The problem: Print each line below verbatim, skipping every picture.

Collected data
+-------+

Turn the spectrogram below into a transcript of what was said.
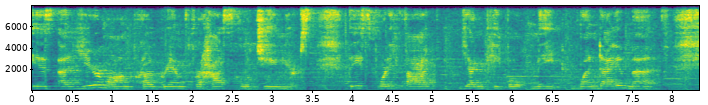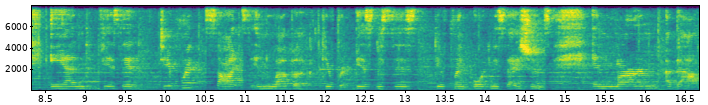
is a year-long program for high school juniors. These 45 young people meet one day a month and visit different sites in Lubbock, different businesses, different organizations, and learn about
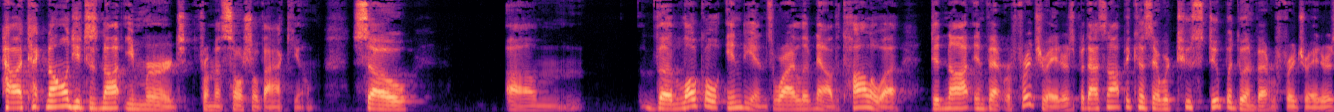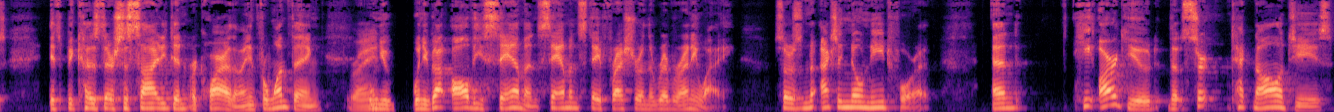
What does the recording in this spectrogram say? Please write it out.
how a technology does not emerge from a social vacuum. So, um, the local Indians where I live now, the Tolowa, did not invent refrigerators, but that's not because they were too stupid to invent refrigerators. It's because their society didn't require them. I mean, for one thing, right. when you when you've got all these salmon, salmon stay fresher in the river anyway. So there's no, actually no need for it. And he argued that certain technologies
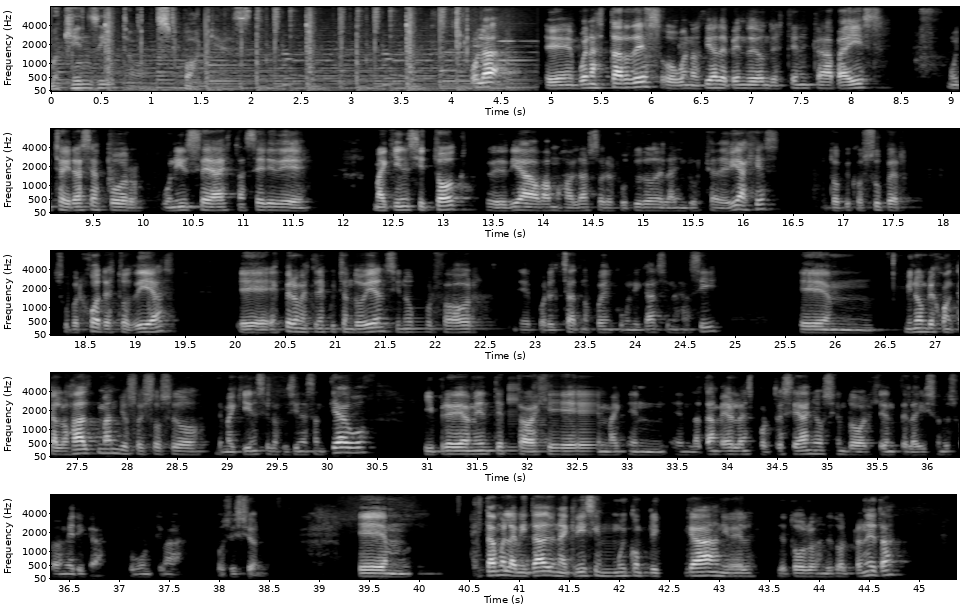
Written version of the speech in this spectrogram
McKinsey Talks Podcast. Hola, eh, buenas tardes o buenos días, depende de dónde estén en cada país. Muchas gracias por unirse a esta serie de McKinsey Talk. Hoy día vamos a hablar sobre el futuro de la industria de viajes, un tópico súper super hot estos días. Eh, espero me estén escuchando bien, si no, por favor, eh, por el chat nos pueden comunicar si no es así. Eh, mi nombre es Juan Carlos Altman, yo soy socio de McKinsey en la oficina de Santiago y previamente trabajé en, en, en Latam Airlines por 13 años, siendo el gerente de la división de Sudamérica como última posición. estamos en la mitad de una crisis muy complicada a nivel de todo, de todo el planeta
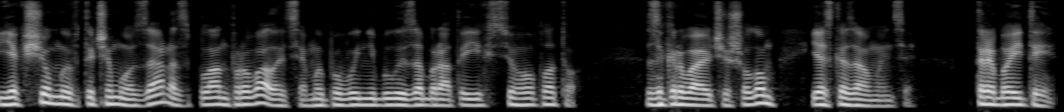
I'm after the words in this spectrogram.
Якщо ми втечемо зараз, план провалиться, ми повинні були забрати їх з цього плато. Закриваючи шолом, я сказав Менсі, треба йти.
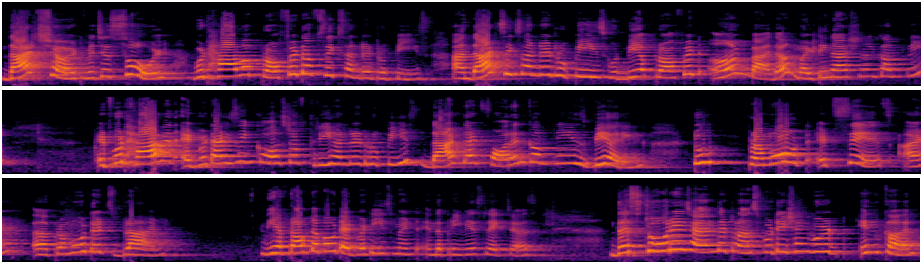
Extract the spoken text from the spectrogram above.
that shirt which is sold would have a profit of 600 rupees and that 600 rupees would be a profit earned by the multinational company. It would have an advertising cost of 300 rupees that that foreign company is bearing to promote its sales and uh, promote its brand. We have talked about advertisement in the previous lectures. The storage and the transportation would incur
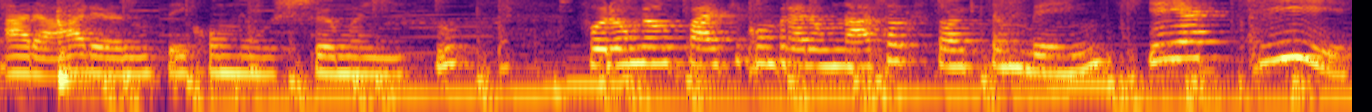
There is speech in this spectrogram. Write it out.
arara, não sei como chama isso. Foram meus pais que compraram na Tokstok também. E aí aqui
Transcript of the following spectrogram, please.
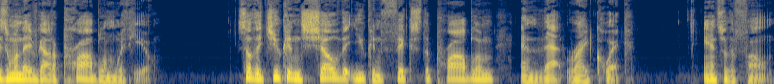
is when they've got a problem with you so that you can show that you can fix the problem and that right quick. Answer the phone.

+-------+

Worked solution:
Turn the spectrogram below into a transcript of what was said.
is a year-long program for high school juniors. These 45 young people meet one day a month and visit different sites in Lubbock, different businesses, different organizations, and learn about
What does the recording in this spectrogram say? Please write it out.
how a technology does not emerge from a social vacuum. So, um, the local Indians where I live now, the Tolowa, did not invent refrigerators, but that's not because they were too stupid to invent refrigerators. It's because their society didn't require them. I mean, for one thing, right. when you when you've got all these salmon, salmon stay fresher in the river anyway. So there's no, actually no need for it. And he argued that certain technologies
Written version of the speech in this spectrogram
McKinsey Talks Podcast. Hola, eh, buenas tardes o buenos días, depende de dónde estén en cada país. Muchas gracias por unirse a esta serie de McKinsey Talk. Hoy día vamos a hablar sobre el futuro de la industria de viajes, un tópico súper super hot estos días. Eh, espero me estén escuchando bien, si no, por favor, eh, por el chat nos pueden comunicar si no es así. Eh, mi nombre es Juan Carlos Altman, yo soy socio de McKinsey en la oficina de Santiago y previamente trabajé en, en, en Latam Airlines por 13 años, siendo el gerente de la división de Sudamérica como última posición. estamos en la mitad de una crisis muy complicada a nivel de todo, de todo el planeta
I'm after the words in this spectrogram.
Якщо ми втечемо зараз, план провалиться, ми повинні були забрати їх з цього плато. Закриваючи шолом, я сказав Менсі, треба йти.
Extract the spoken text from the spectrogram above.
that shirt which is sold would have a profit of 600 rupees and that 600 rupees would be a profit earned by the multinational company. It would have an advertising cost of 300 rupees that that foreign company is bearing to promote its sales and uh, promote its brand. We have talked about advertisement in the previous lectures. The storage and the transportation would incur
There is speech in this spectrogram. Write it out.
arara, não sei como chama isso. Foram meus pais que compraram na Tokstok também. E aí aqui
Transcript of the following spectrogram, please.
is when they've got a problem with you so that you can show that you can fix the problem and that right quick. Answer the phone.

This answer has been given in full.